■ **PROMPT**:
Only the line containing "Can you convert" and the lines after it, through the end of the data below, are to be returned, each exactly as it stands.

** Opening DATA UNDER STUDY block **

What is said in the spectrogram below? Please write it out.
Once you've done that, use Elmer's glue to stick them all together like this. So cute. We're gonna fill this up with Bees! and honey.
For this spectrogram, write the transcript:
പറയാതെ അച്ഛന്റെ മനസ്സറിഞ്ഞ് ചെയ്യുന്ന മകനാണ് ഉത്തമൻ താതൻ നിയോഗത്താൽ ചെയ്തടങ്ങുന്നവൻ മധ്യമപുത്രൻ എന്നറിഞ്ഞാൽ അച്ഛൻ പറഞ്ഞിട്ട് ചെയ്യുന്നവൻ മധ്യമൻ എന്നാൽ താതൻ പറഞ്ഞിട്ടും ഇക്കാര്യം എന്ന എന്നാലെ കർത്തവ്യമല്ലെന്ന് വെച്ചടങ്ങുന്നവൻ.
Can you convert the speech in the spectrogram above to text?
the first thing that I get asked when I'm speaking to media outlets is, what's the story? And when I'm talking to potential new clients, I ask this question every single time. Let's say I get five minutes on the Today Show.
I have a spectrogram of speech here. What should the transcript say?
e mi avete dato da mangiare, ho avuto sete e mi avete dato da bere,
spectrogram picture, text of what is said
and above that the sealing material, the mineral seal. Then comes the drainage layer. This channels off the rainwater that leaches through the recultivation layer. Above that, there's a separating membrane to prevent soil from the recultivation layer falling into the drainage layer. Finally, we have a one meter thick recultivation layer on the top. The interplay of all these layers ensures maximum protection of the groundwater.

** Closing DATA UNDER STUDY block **

■ **EXERCISE OUTPUT**:
Can you convert the speech in the spectrogram above to text?
the first thing that I get asked when I'm speaking to media outlets is, what's the story? And when I'm talking to potential new clients, I ask this question every single time. Let's say I get five minutes on the Today Show.
I have a spectrogram of speech here. What should the transcript say?
e mi avete dato da mangiare, ho avuto sete e mi avete dato da bere,
spectrogram picture, text of what is said
and above that the sealing material, the mineral seal. Then comes the drainage layer. This channels off the rainwater that leaches through the recultivation layer. Above that, there's a separating membrane to prevent soil from the recultivation layer falling into the drainage layer. Finally, we have a one meter thick recultivation layer on the top. The interplay of all these layers ensures maximum protection of the groundwater.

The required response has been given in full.